[R] comparing matched proportions using glm
corry.gellatly at newcastle.ac.uk
Mon Oct 8 13:51:38 CEST 2007
Thanks very much for your reply Chuck, I have a quick follow up
question. You mention putting the data into a 2x2x3 for log-linear
model, however my lists have many more than 3 strata, actually
thousands. I am trying to work out whether the proportions in list 1
tend to be equal to the proportions in list 2, in a kind of matched
pairs proportional test. Is the log-linear approach possible with a
2x2x1000 table, for example? Or would it be better to pursue the glm
route, using the surrogate Poisson model, as you suggested?
>From: Charles C. Berry [mailto:cberry at tajo.ucsd.edu]
>Sent: 04 October 2007 21:47
>To: Corry Gellatly
>Cc: r-help at r-project.org

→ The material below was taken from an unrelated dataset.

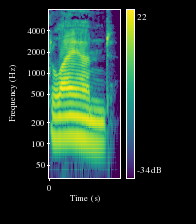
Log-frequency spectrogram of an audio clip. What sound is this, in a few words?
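"gland", English word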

>Subject: Re: [R] comparing matched proportions using glm
>On Thu, 4 Oct 2007, Corry Gellatly wrote:
>> Dear R users,
>> Is it possible to use a generalized linear model to do a binomial
>> comparison of one list of proportions with a matched list of
>> proportions to test for a difference?
>> So, for example:
>> list 1 list 2
>> a1 | b1 a2 | b2
>> 3 | 4 7 | 9
>> 6 | 7 5 | 1
>> 9 | 1 3 | 1
>> I want to compare list 1 with list 2 and the samples are matched.
> 3 4 7 9
>are the _counts_ in one stratum of three in all?
>And you have an hypothesis that claims the proportions are
>equal in each stratum??
>The obvious candidate for that setup is a log-linear model for
>the counts in a 2 by 2 by 3 table.
> ?loglm (in MASS)
>and the refernces therein.
>You can do this type of work in glm() if you understand
>surrogate Poisson models as outlined in
>McCullagh P. and Nelder, J. A. (1989) Generalized Linear
>Chapman and Hall.
>> Obviously, I could add the columns and do a binomial test, i.e.
>> prop.test(c(18,15),c(30,26)), however, I have a large
>dataset so this
>> would reduce the power of my analysis. I could compare the
>> a1/(a1+b1) compared to a2/(a2+b2) for the samples in each list,
>> however, this does not account for the difference in sample sizes
>> between samples in each list.
>> I have tried a glm where I bind a2 and b2 as the y variable, i.e.
>> y<-cbind(a2,b2) and also bind a1 and b1 as the x variable, i.e.
>> y<-cbind(a1,b1) and run <-glm(y~x,binomial)
>> I get this type of output:
>> glm(formula = y ~ x, family = binomial)
>> Deviance Residuals:
>> Min 1Q Median 3Q Max
>> -3.20426 -0.72686 -0.01822 0.68320 4.05035
>> Estimate Std. Error z value Pr(>|z|)
>> (Intercept) 0.178369 0.186421 0.957 0.339
>> xa1 0.008109 0.017430 0.465 0.642
>> xb1 -0.026666 0.018153 -1.469 0.142
>> (Dispersion parameter for binomial family taken to be 1)
>> Null deviance: 565.14 on 467 degrees of freedom
>> Residual deviance: 559.69 on 465 degrees of freedom
>> AIC: 1883.3
>> Number of Fisher Scoring iterations: 3
>> Is this output meaningful? It seems that y is not compared directly
>> with x, but rather compared with a1 and b1, which is not intended?
>> I wonder if this is a suitable approach to the problem? I'll be very
>> grateful for any advice or suggestions.
>> R-help at r-project.org mailing list
>> PLEASE do read the posting guide
>> and provide commented, minimal, self-contained, reproducible code.
>Charles C. Berry (858) 534-2098
> Dept of
>E mailto:cberry at tajo.ucsd.edu UC San Diego
>http://famprevmed.ucsd.edu/faculty/cberry/ La Jolla, San
More information about the R-help